MM: So what about you Julian?
Julian: Well, I now have full-time employment after a long time studying and living abroad. I’m still renting, so what’s prime in my mind is to stop renting and buy a property, which isn’t easy in London. Thanks to the inheritance that Clive invested, at some point in the next couple of years I’ll be using that as a deposit on a house or apartment.
MM: We can see how the relationship has evolved in the sense that there are changing issues for you all to deal with as you go through life, but how do you feel the involvement of an adviser has altered your dynamic as a family? Is it easier to talk about money?
Julian: I think it’s easier. When I was young I never spoke to my dad about finances, then with Clive’s help I was able to understand more about why it made sense to move the money to me at that stage. What really helped was the fact that we already knew Clive. It wasn’t a new relationship and we didn’t need to trust a stranger with the family’s finances at a difficult time.
Jenny: I agree, it’s been very reassuring to have Clive on hand.
It’s also reassuring for me to know that my children have organised their finances independently of me, so I don’t need to take on the burden of understanding new issues or feel like I need to advise them.
MM: Of course, people have different objectives at different stages of their lives. We talk a lot in Wren Sterling about people reaching their long-term goals, but in your experience Clive, do people really look long-term?
CB: Generally speaking, a lot of people don’t make long term plans, or even look beyond the end of the month. In my experience it usually needs the catalyst of somebody like me to come in to crystallise thinking.
MM: Did you think financial advise was going to be expensive?
Jenny: I didn’t really think about it that way. It’s a professional service – like calling a plumber out. You could fix it yourself, but you know what’s going to happen! We live in a great DIY world, but I think there’s a lot at stake here. Without Clive’s help we may have lost a lot in IHT in the last 10 years.
Julian: People of my generation don’t necessarily look at retirement because you can’t picture yourself being that old, so they may see it as expensive. I’ve really benefited from the professional advice though and feel like I have greater understanding of the issues that have affected our family and I know what I’m doing financially over the next few years.

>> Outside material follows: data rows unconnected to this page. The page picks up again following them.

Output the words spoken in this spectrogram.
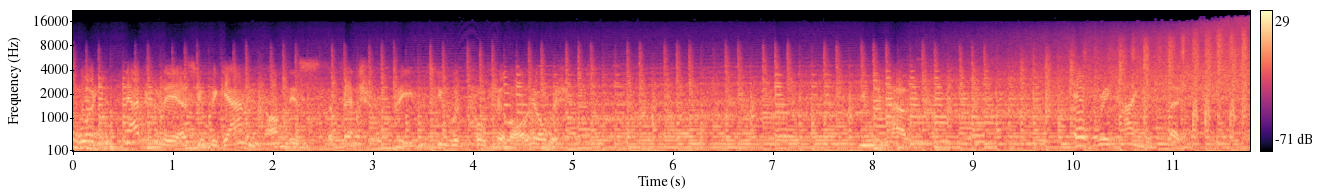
you would naturally, as you began on this adventure of dreams, you would fulfill all your wishes. You would have every kind of pleasure.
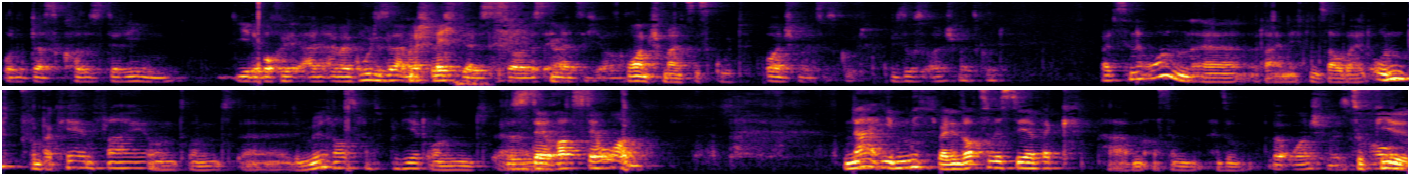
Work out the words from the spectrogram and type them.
Und dass Cholesterin jede Woche ein- einmal gut ist und einmal schlecht ist. So, das ändert sich auch. Ohrenschmalz ist gut. Ohrenschmalz ist gut. Wieso ist Ohrenschmalz gut? Weil es deine Ohren äh, reinigt und sauber hält. Und von Bakterien frei und, und äh, den Müll raustransportiert. Und, äh, Das ist der Rotz der Ohren. Na, eben nicht, weil den Rotz willst du ja weghaben aus dem. Also, Aber Ohrenschmalz Zu viel.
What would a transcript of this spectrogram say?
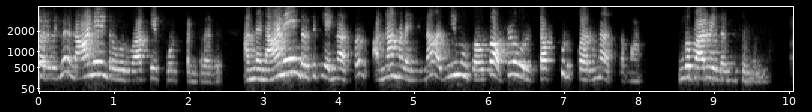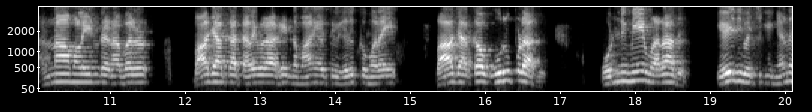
வருவேன்னு நானேன்ற ஒரு வார்த்தையை கோட் பண்றாரு. அந்த நானேன்றதுக்கு என்ன அர்த்தம்? அண்ணாமலை நின்னா அதிமுகவுக்கு அவ்வளவு ஒரு டஃப் கொடுப்பாருன்னு அர்த்தமா? உங்க பார்வையில இருந்து சொல்லுங்க அண்ணாமலை என்ற நபர் பாஜக தலைவராக இந்த மாநிலத்தில் இருக்கும் வரை பாஜக உருப்படாது. ஒண்ணுமே வராது. எழுதி வச்சுக்கிங்கன்னு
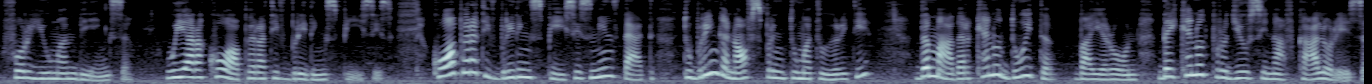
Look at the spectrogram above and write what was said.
for human beings? We are a cooperative breeding species. Cooperative breeding species means that to bring an offspring to maturity, the mother cannot do it by her own. They cannot produce enough calories.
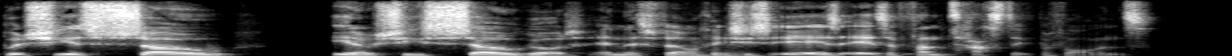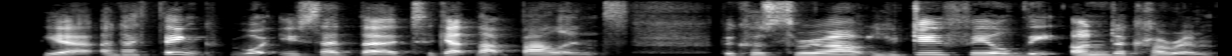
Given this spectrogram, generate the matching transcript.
But she is so, you know, she's so good in this film. I think Mhm. she's it is it's a fantastic performance. Yeah, and I think what you said there to get that balance, because throughout you do feel the undercurrent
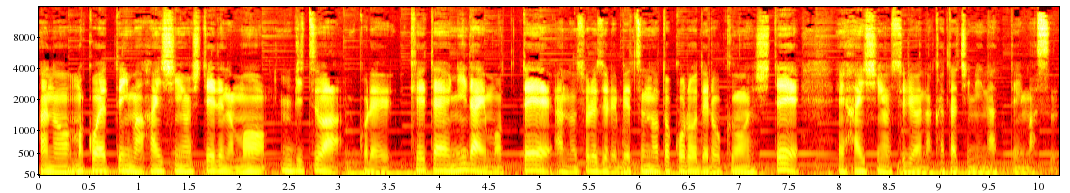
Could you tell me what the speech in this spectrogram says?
あの、まあ、こうやって今配信をしているのも実はこれ携帯を2台持ってあのそれぞれ別のところで録音して、えー、配信をするような形になっています。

CB: That’s really the benefit of an experienced financial adviser. Having a concept of what it looks like at the end of the journey can make it easier to map out the steps to get there.